PUBLISHED: 09:00 14 April 2014
Toby Buckland delivers some sound practical and seasonal advice
Toby’s talking alpines and rock plants at this month’s Gardeners’ Coffee Morning on 22 and 23 April. Tickets cost £7 each or £13 for two and include light refreshments. Places get snapped up quickly so call to book your place 01626 891133
Hello! Whoever thought thirty days was enough for April obviously didn’t think it through. There’s so much to get stuck into in the garden now, from sowing seeds, repairing the lawn, planting borders, starting off veg and herbs - the list goes on and on!
And that’s not to mention sitting outside and feeling the first warm rays on your back, while wondering if you’re going to regret not slapping on the sun cream.

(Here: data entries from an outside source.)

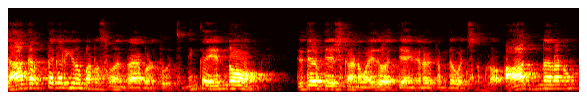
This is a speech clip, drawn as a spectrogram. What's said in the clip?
జాగ్రత్త కలిగిన మనసు అని రాయబడుతూ వచ్చింది. ఇంకా ఎన్నో ద్వితీయోపదేశ కాండం ఐదో అధ్యాయం ఇరవై తొమ్మిదో వచనంలో ఆజ్ఞలను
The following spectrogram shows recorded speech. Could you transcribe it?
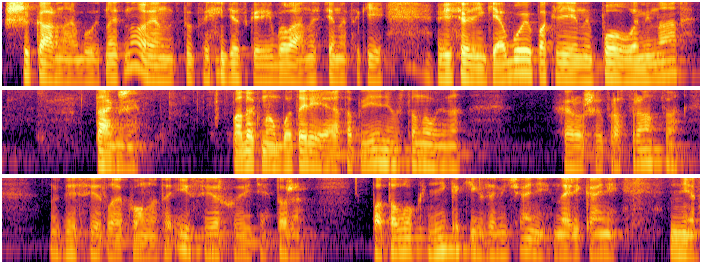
шикарная будет. Ну, тут и детская и была. На стенах такие веселенькие обои поклеены, пол ламинат. Также под окном батарея отопления установлена. Хорошее пространство. Здесь светлая комната. И сверху, видите, тоже потолок. Никаких замечаний, нареканий нет.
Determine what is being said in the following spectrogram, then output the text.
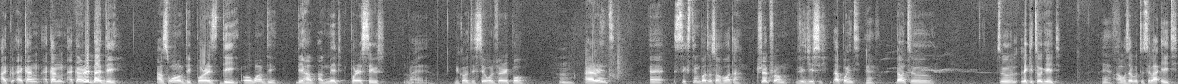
I, c- I can I can I can rate that day as one of the poorest day or one of the they have, have made poorest sales Right. because the sale was very poor. Hmm. I arranged uh, 16 bottles of water, trek from VGC that point Yes. down to to Lekki Toll Gate. Yes. I was able to sell out eight.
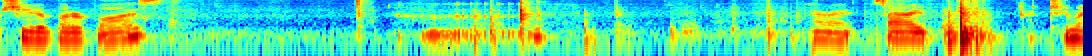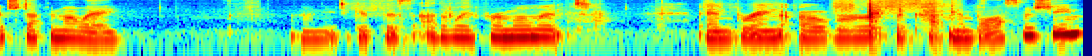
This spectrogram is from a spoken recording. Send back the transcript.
sheet of butterflies. Uh, all right, sorry, got too much stuff in my way. I need to get this out of the way for a moment and bring over the cut and emboss machine.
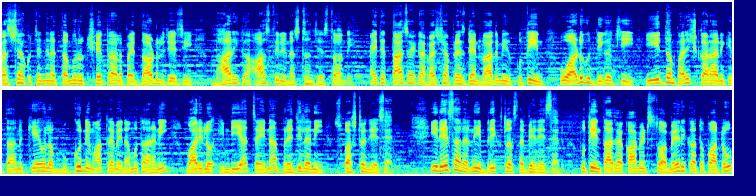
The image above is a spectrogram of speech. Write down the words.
రష్యాకు చెందిన తమురు క్షేత్రాలపై దాడులు చేసి భారీగా ఆస్తిని నష్టం చేస్తోంది. అయితే తాజాగా రష్యా ప్రెసిడెంట్ వ్లాదిమిర్ పుతిన్ ఓ అడుగు దిగొచ్చి ఈ యుద్ధం పరిష్కారానికి తాను కేవలం ముగ్గురిని మాత్రమే నమ్ముతానని వారిలో ఇండియా చైనా బ్రెజిల్ అని స్పష్టం చేశారు. ఈ దేశాలన్నీ బ్రిక్స్లో సభ్య దేశాలు పుతిన్ తాజా కామెంట్స్తో అమెరికాతో పాటు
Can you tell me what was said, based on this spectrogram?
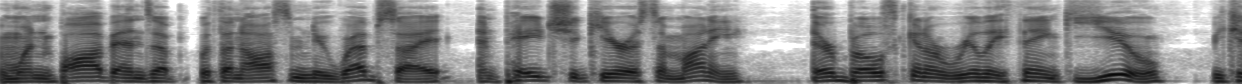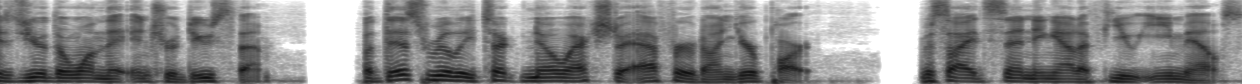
And when Bob ends up with an awesome new website and paid Shakira some money, they're both going to really thank you because you're the one that introduced them. But this really took no extra effort on your part, besides sending out a few emails.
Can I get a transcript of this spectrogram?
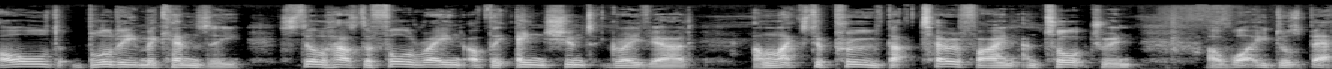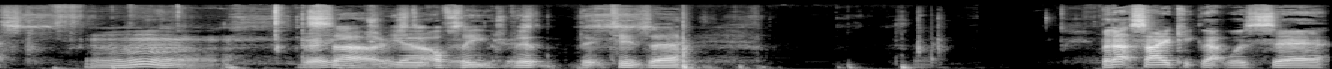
old bloody Mackenzie still has the full reign of the ancient graveyard and likes to prove that terrifying and torturing are what he does best. Very so, yeah, obviously, the, the, it is. Uh, But that psychic that was uh,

I am pleased to note, however, that this year the powers-that-be have placed Easter and its attendant Bank Holidays slap bang in the middle of the month and if that’s not a good excuse to get out to your local nursery or garden centre – or visit some of Devon’s beautiful gardens – then I don’t know what is!
What to do now
After a very wet winter the soil beneath waterlogged lawns becomes compacted and airless and that will stunt growth and encourage moss. Breathe life back into your lawn by ‘scarifying’ - in other words vigorously raking with a spring-tine rake. You’ll be amazed at the amount of debris and thatch that comes up. This process opens up the surface, lets in air and encourages the grass to grow sideshoots making for a thicker sward. It’s also the ideal time to feed and sow and for lawn repairs.
Not all slug pellets are bad for wildlife. If you’re worried about birds and hedgehogs use organic pellets containing ferrous sulphate as they don’t rely on harmful poisons that get into the food chain. I scatter them around vulnerable plants and near stones where slugs hole up during the day.
There’s so much to sow at this time of year but don’t forget your root crops, especially carrots. Varieties like Early Nantes can be pulled as baby veg just a few weeks from sowing and can be grown in tall containers.
The myriad of potting composts sold in garden centres can make choosing the right one seem tricky but as with all things in life and gardening you get what you pay for. The cheapest blends contain very little other than peat while the best have a slow-release fertilizers or loam-based compost blended in which helps them hang on to nutrients for the whole summer.
If you want to avoid peat in your potting compost altogether New Horizons is the one to go for, as with all composts though buy fresh and preferably from pallets stored under cover as the feed leaches out over time. When potting leave a 2cm gap between the surface of the pot and the rim, and then water in well, topping up with more compost if it sinks down.
Plant of the month: Dicentra
Dicentra or Bleeding Hearts are probably the most unusual-shaped flowers we grow with arching stems of cherry-pink lockets in early spring. They’re not as delicate as they look, growing happily in sun or in the dappled shade of trees and shrubs.
Add plenty of leafmould or compost when planting and they’ll reward you with an abundance of flowers over blue-grey foliage right through spring and summer. Because the entire plant dies down by late summer then I’d suggest teaming them up with later-flowering Japanese windflowers to continue the display.